You’ve been directing this production for five years now. What’s changed in that time?
Everything, five years is a long time!
The show has grown, different songs, fresh jokes and new takes on the characters. The Wind in the Willows is a very malleable show, no season is like the other. We like to keep it interesting for ourselves and the patrons who come every year.
Wind in the Willows in the Botanic Gardens has been going for 31 years, and your family has been involved in it for just about as long! What do you think makes the production so enduring? What does Wind in the Willows mean to you?
It’s many things that make Wind in the Willows an institution; the beautiful backdrop of the Royal Botanic Gardens, Kenneth Grahame’s colourful characters, fantastic songs, a hilarious script and a cast of talented actor-musicians that bring it all together.
There are people who have been coming for over twenty years, who saw it when they were children and now have kids of their own. And we work hard to make sure they come the following year too.
What’s it like growing up in a theatrical family?
Like any other, except your summer holidays are usually spent madly painting sets or washing costumes.
Which character in Wind in the Willows are you most like? Why?
Hmmmmm. Probably a bit of a Ratty. Only because I feel like the world is full of Toads that need reining in sometimes… but then again, we all have a bit of Toad in us don’t we? I could feel like a different character every day of the week I reckon!
You were once Portly (Otter’s son) in this production – what’s it like performing in and producing a show for a whole family?
It’s a bit surreal, but I wouldn’t be the first. There have been a few Portlies before my time that have gone on to be a part of Willows in some way or another. I think some of the Portlies we have now are definitely going to be movers and shakers later on, most of their CVs are more impressive than mine.
The show involves a fair bit of moving about and audience interaction. What’s the strangest thing that’s happened as part of the show? Have you ever lost an audience member?
We make quite a lot of noise in the gardens, it would be pretty hard to lose anyone. If someone somehow got lost they just need to follow the music!
One of my favourite memories is Toad’s Poop Poop car not working one show and Weasel, who is meant to drive Toad, Mole and Ratty off the road in their cart just running past them flailing his arms shouting “poop poop”!
Now, that’s some top shelf improv for you right there.

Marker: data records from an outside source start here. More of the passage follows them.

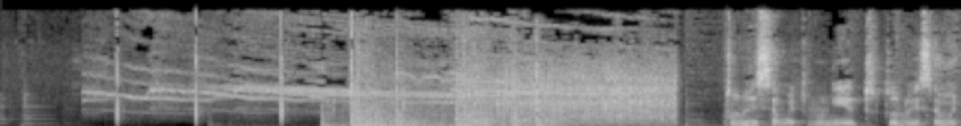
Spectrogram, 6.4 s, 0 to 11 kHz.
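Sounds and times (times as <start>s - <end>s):
rising whistle of fireworks: 0.5s - 4.6s
fireworks exploding in crackling pops: 0.6s - 4.6s
speech: 4.9s - 6.3s.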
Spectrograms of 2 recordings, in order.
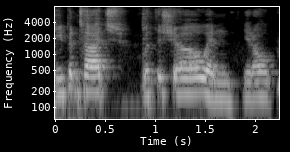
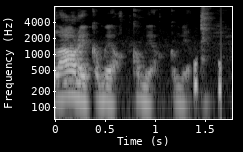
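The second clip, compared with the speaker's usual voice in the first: put-on German accent, spoken more quietly; 2 semitones lower, 4 dB quieter than usual. Retelling being called over by the teacher, in Lou's German accent. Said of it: "He never lost his German accent".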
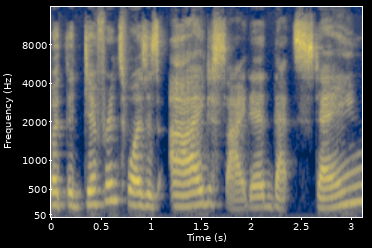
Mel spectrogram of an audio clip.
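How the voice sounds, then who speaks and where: A woman's plain, everyday voice at a medium pitch, with an American accent, a fairly slow pace and ordinary pitch variation. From United States. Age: 40s. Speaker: relocation business founder. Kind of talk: personal testimony vlog.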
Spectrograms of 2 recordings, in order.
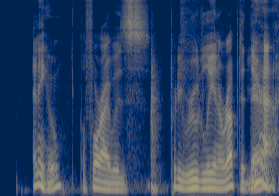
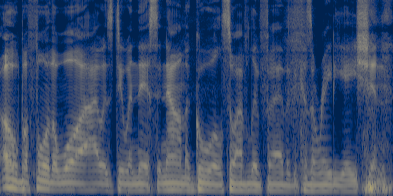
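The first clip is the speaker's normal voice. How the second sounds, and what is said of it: Raspy, rough character voice. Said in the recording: “I sound like I have lung cancer ... That's a pretty good impression, actually.”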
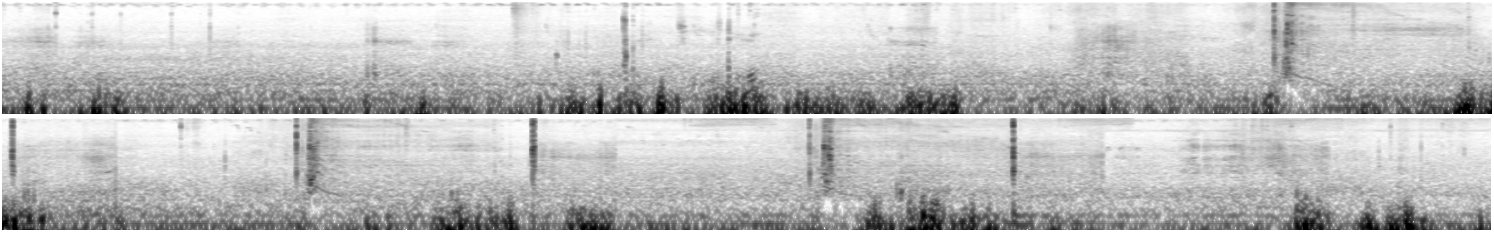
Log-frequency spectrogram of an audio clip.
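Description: Wind buffeting the microphone in an uneven low rumble, with about half a dozen sharp clicks scattered through it.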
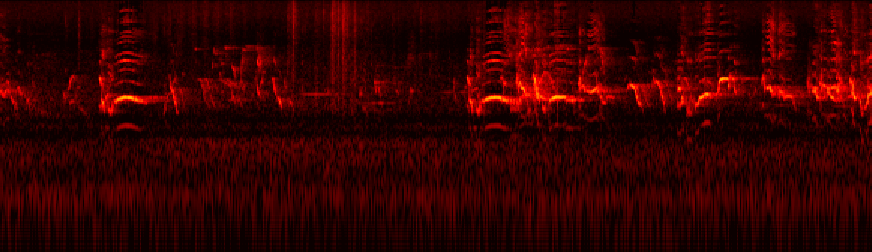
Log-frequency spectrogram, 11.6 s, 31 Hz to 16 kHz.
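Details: Pied currawong, suburban Sunshine Coast, Queensland, February 2018; a short quiet stretch, then one loud ringing whistled burst, a pause, and a long lively series of gurgling, yelping and whistled notes.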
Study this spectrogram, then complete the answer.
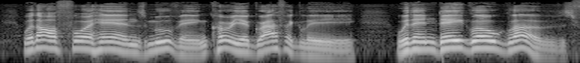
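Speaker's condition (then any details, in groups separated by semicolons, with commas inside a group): No condition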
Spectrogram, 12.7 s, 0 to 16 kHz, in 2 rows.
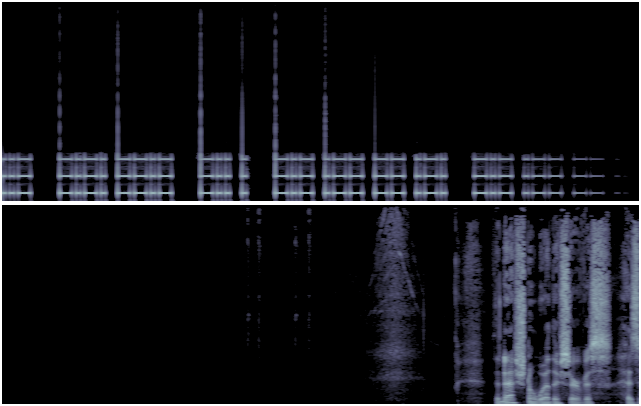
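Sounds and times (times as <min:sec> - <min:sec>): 
Morse code electronic tone sent from a radio station: 0:00.0 - 0:06.2
speech: 0:11.3 - 0:12.7.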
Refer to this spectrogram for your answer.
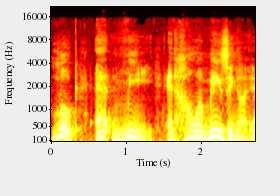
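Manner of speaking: slow, theatrical, over-articulated, overly polished public-speaker delivery. Speaker shows how they used to talk as a public speaker: fake articulate speaking. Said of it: "talk like this".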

You have also directed several shot films. How does your work in interactive theatre inform your film work, or vice versa?
At the end of the day it’s still story-telling, just in a different medium. Things like character development, the pace of the story and guiding the audience attention from one thing to the next are big aspects of story-telling that are totally transferable between both mediums.
If you were adapting another book into promenade theatre, what would it be and why?
Peter Pan most likely. It’s something we’ve been meaning to do and I have a feeling pirates are coming back in a big way. Just need to figure out the flying bit…
Which of Shakespeare’s plays would you most like to direct?
Definitely A Midsummer Night’s Dream. You can have so much fun with that play and I’ve always loved the idea of fairies pulling all the strings in our mortal world.
Forget Lizardmen, it’s been the fairies all along!
The Wind in the Willows is on around the country. The Melbourne production is on at the Royal Botanic Gardens until 27 January 2019. Tickets are available from the Australian Shakespeare Company website.